Jim: No doubt about it. So, predictive as a service, again, relatively new, new answer to the challenge. I think the third issue about what’s prevented this is a bit more complicated and it ties to some of the politics that you’ll see between sales and marketing in some companies, and one might actually say in many companies. So, when you think about a predictive model which is a data driven sort of statistically truthful view on what’s happening with the flow of leads coming in, there are definitely marketers in the world who don’t want the quality of their lead flows exposed to other folks. They really would rather just have sales process everything and keep the truth under the covers so-to-speak. Flip side of the same coin, the sales side, when a stack ranked prioritized flow of leads is coming into a sales engine, it really puts the burden on sales to apply the right levels of resource to the right clusters of leads.
Glenn: Interesting. So, in both cases machine learning is either going to make us better marketers, better sales people or it’s going to expose where we’re not quite as good as we thought we were.
Jim: No question about it and, again, it puts the burden on sales to really apply the right levels of activity to the right leads or else you can’t get the value out. And the other thing I would say, this interesting, by no means would a stack ranked predicted flow of leads, should that imply to any sales or marketer that’s listening to this who are out in the world that this would allow a company to avoid great sales qualification, to avoid sending classes of leads into really well thought out executed nurture campaigns. There is nothing about the fact that, hey, just because it score highly it’s absolutely going to close. You still have to do all the hard work to sell the value of your company’s service or product or whatever it is.
Glenn: Of course, right.
Jim: It’s not that, let’s just put it that way. So, and I think just the fourth issue, just back to the original question about prevention, what’s prevented adoption. You mentioned this a bit earlier and it’s got to do with the volume and the history of a lead flow into a company. Like, we have to have a certain number of outcomes that we can train against with the models and if we don’t have enough of those outcomes the concept of statistical significance gets eroded and companies need to have roughly speaking certainly well into the hundreds of leads a month and have to have been doing that for some period of time. But, yeah, I think that you’re also going to see some innovation in the predictive space that’s going to allow predictive to come down to S&B companies that may not have the very, very large flows or the historical flows of outcomes.
Glenn: Oh, that would be very interesting!
Jim: That would be very interesting, it’s currently something I’m thinking about.
Glenn: And that would greatly expand the market opportunity for predictive analytic companies and for companies that can take advantage of it because not everybody has 100,000 leads a month.
Jim: It’s been a mid-market and above play thus far, but I think all of us are kind of jockeying for how we get at that volume, right? And that’s a great place to be doing business.
Glenn: Well, Jim, this had been very helpful. I really appreciate you sharing your insights with us.
Glenn: And I’ve learned about predictive marketing and I hope our listeners have learned a lot as well.
Jim: As do I. Thanks very much for having me on your podcast.
Glenn: It’s a pleasure.
Jim: Right on.

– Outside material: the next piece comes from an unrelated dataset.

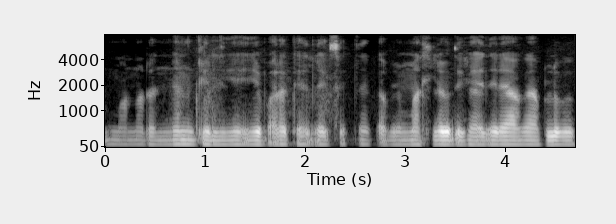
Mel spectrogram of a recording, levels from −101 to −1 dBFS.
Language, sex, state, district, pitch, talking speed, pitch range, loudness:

Glenn: Talk to you soon.
Jim: Take care, bye.
Glenn: If you like this podcast please subscribe and rate us on iTunes and tell your friends about us. You can also go to our website, CrimsonMarketing.com, and sign up for our free monthly newsletter featuring the very best of our marketing insights, featured Moneyball for Marketing podcasts, and one of our favorite features called, “Bad Marketing,” or email me at info@CrimsonMarketing.com. Thanks for listening to Moneyball for Marketing from Crimson Marketing. Have a great week and let us know if we can help you in any way.